Cyclic vomiting syndrome: a physiological response to a pathologic substrate?


Dear Editors,

I read with great interest the prospective evaluation by Venkatesan, et al1 of autonomic nerve function in adult patients with cyclic vomiting syndrome (CVS). The authors identified both vasomotor and sudomotor dysfunction, with preservation of parasympathetic activity in their patient cohort. How these deficits may be reconciled with the clinical features is an unanswered and intriguing question. One basic point to consider is that the symptoms of nausea and vomiting may theoretically arise as part of the physiologic spectrum in response to sympathetic vascular insufficiency.

Nausea and vomiting are symptoms which commonly occur in the setting of orthostatic intolerance, and often are ameliorated by treatment of the underlying insufficiency.2 Interestingly, the very act of emesis often leads to a subjective sense of relief, along with a state of increased alertness. Ferrier, in 1878, speculated that ‘the violent compression and concussion of the abdominal walls in the act of vomiting serve to propel the blood onwards, and thus raise the blood pressure.’3 This observation has been substantiated by contemporary knowledge of the splanchnic circulation to be a venous capacitance bed, which holds up to 30% of the blood volume. The mobilization of this pool by sympathetic venoconstriction is thought to play an important role in systemic blood pressure regulation.

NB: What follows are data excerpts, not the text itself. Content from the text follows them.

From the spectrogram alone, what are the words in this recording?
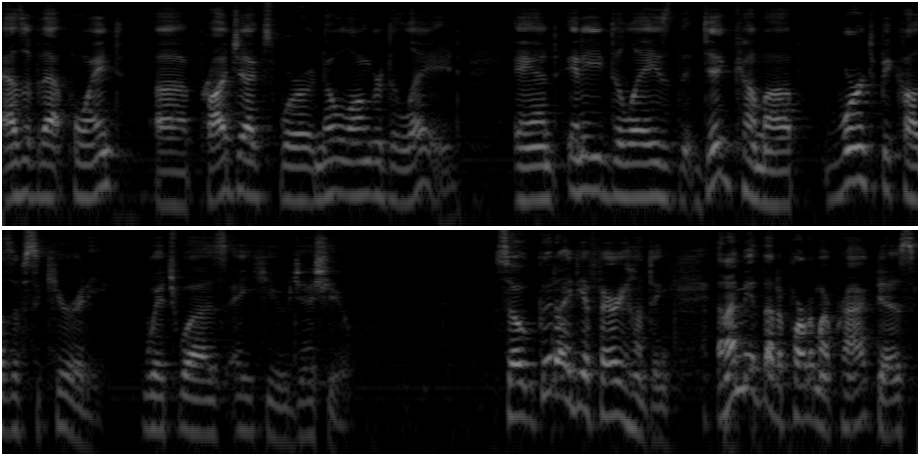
as of that point, uh, projects were no longer delayed. And any delays that did come up weren't because of security, which was a huge issue. So, good idea fairy hunting. And I made that a part of my practice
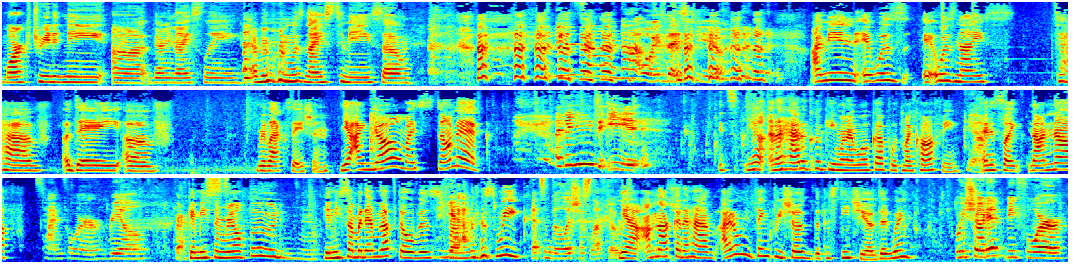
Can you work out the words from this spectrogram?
You had a good time. Mark treated me uh, very nicely. Everyone was nice to me, so. It makes like not always nice to you. I mean, it was it was nice to have a day of relaxation. Yeah, I know my stomach. I think you need to eat. It's yeah, and I had a cookie when I woke up with my coffee. Yeah. And it's like not enough. It's time for real breakfast. Give me some real food. Give me some of them leftovers from. Yeah. this week. Got some delicious leftovers. Yeah, I'm not gonna have. I don't think we showed the pasticcio, did we? We showed it before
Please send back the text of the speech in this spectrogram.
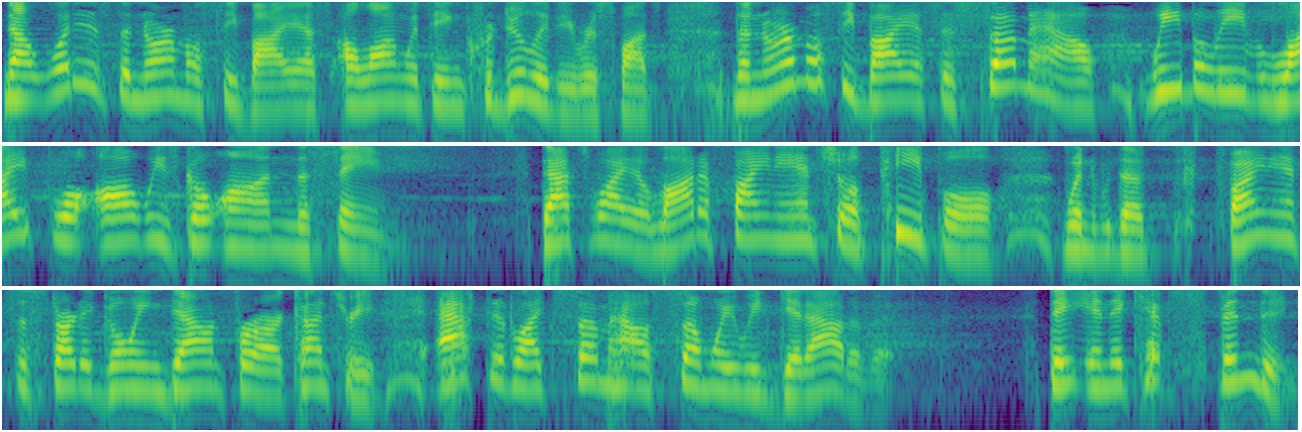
Now, what is the normalcy bias along with the incredulity response? The normalcy bias is somehow we believe life will always go on the same. That's why a lot of financial people, when the finances started going down for our country, acted like somehow, some way we'd get out of it. They, and they kept spending.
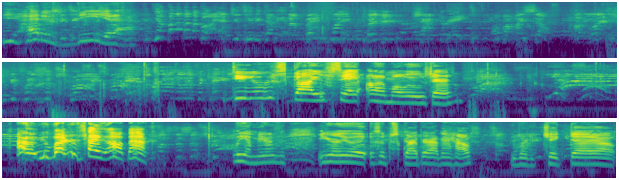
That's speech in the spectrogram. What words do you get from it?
He head is dead. GTV Daddy and I'm back playing Chapter 8 all by myself. Unless you can press subscribe and turn on notifications. Do you guys say I'm a loser? Oh, you better take that back. Liam, you're, you're a subscriber at my house. You better take that out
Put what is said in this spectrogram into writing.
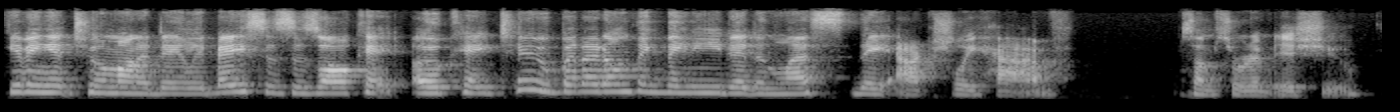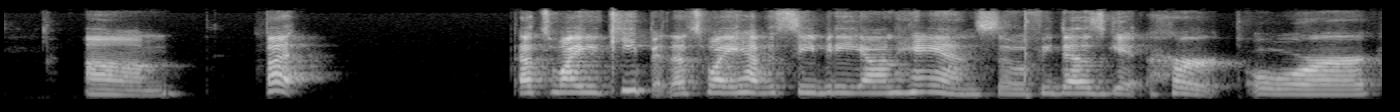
Giving it to them on a daily basis is okay okay too but i don't think they need it unless they actually have some sort of issue. Um, but that's why you keep it. That's why you have the CBD on hand. So if he does get hurt or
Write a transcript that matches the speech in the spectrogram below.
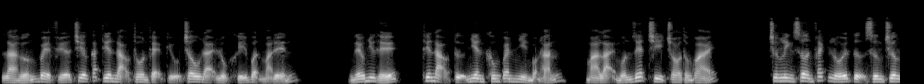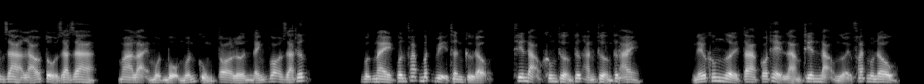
là hướng về phía chia cắt thiên đạo thôn vệ cựu châu đại lục khí vận mà đến. Nếu như thế, thiên đạo tự nhiên không quen nhìn bọn hắn, mà lại muốn giết chi cho thông khoái trương linh sơn phách lối tự xưng trương gia láo tổ ra ra mà lại một bộ muốn cùng to lớn đánh võ giá thức. Vực này quân pháp bất vị thân cử động, thiên đạo không thưởng thức hắn thưởng thức ai. Nếu không người ta có thể làm thiên đạo người phát ngôn đâu.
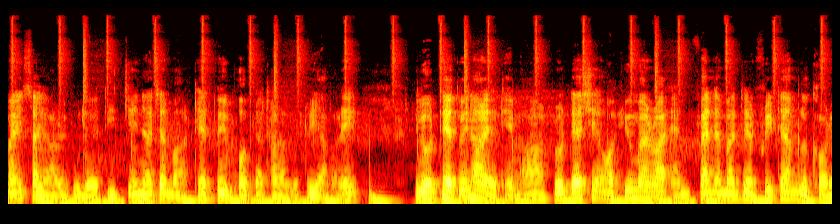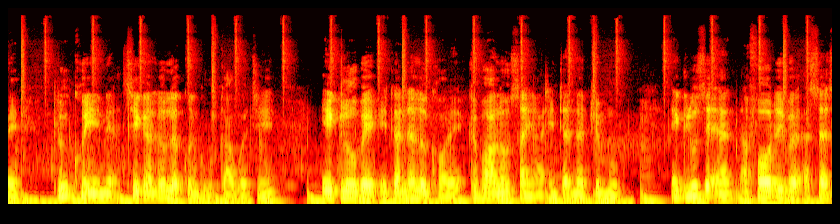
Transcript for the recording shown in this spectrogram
ပိုင်းဆိုင်ရာတွေကိုလည်းဒီကြေညာချက်မှာထည့်သွင်းဖော်ပြထားတာကိုတွေ့ရပါတယ်။ဒီလိုထည့်သွင်းထားတဲ့အထက်မှာ protection of human right and fundamental freedom လို့ခေါ်တဲ့လူခွင့်ရေးနဲ့အခြေခံလွတ်လပ်ခွင့်ကိုကာကွယ်ခြင်း a global internet လို့ခေါ်တဲ့ကမ္ဘာလုံးဆိုင်ရာ internet ဖြစ်မှု inclusive and affordable access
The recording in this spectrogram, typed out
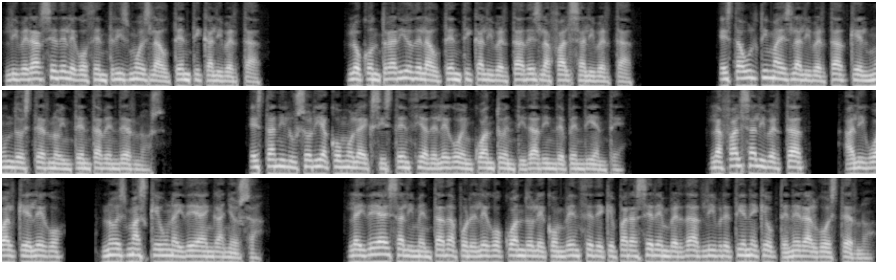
Liberarse del egocentrismo es la auténtica libertad. Lo contrario de la auténtica libertad es la falsa libertad. Esta última es la libertad que el mundo externo intenta vendernos. Es tan ilusoria como la existencia del ego en cuanto entidad independiente. La falsa libertad, al igual que el ego, no es más que una idea engañosa. La idea es alimentada por el ego cuando le convence de que para ser en verdad libre tiene que obtener algo externo.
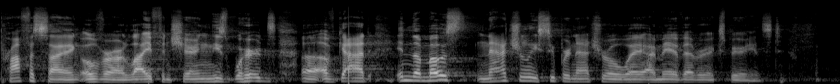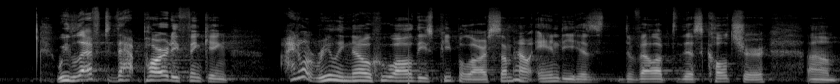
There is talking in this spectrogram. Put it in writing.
prophesying over our life and sharing these words uh, of God in the most naturally supernatural way I may have ever experienced. We left that party thinking, I don't really know who all these people are. Somehow, Andy has developed this culture, um,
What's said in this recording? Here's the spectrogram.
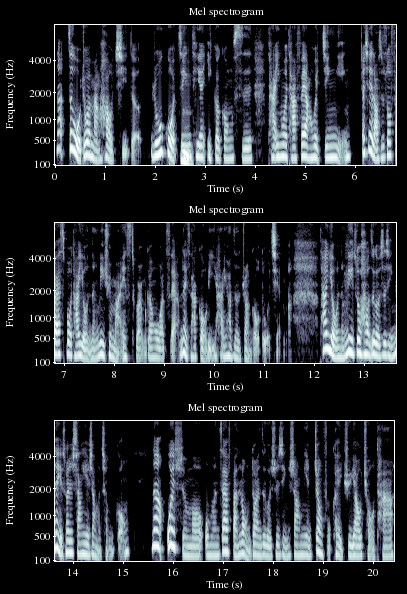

During vomiting, two patterns of blood pressure changes are observed.4 First, a rapid, projectile type, with minimal prodromata, accompanied with a sharp drop in blood pressure, and marked slowing of the heart rate is seen. A vagal etiology has been implicated in this situation, as hypotension can be protected against by administration of atropine. A second type of vomiting consists of a slow, labored course with prolonged violent retching, correlating with spikes in blood pressure. These blood pressure fluctuations can be suppressed by curare administration, pointing to a dependency on skeletal muscle contraction. Further, the neuroendocrinologic correlates of nausea and vomiting have been emphasized as part of an adaptive stress response by Gupta,5 as arginine-vasopressin (AVP) release is known to participate in vasomotor activity, fluid retention, antinociception, and behavioral control.

The pathophysiology of CVS remains incompletely understood, and the data provided by Venkatesan, et al1 represent an important clue in deciphering this enigmatic condition. Nausea and vomiting in CVS may be a manifestation of an adaptive physiologic response to sympathetic insufficiency, or to other yet unidentified pathophysiological stressors.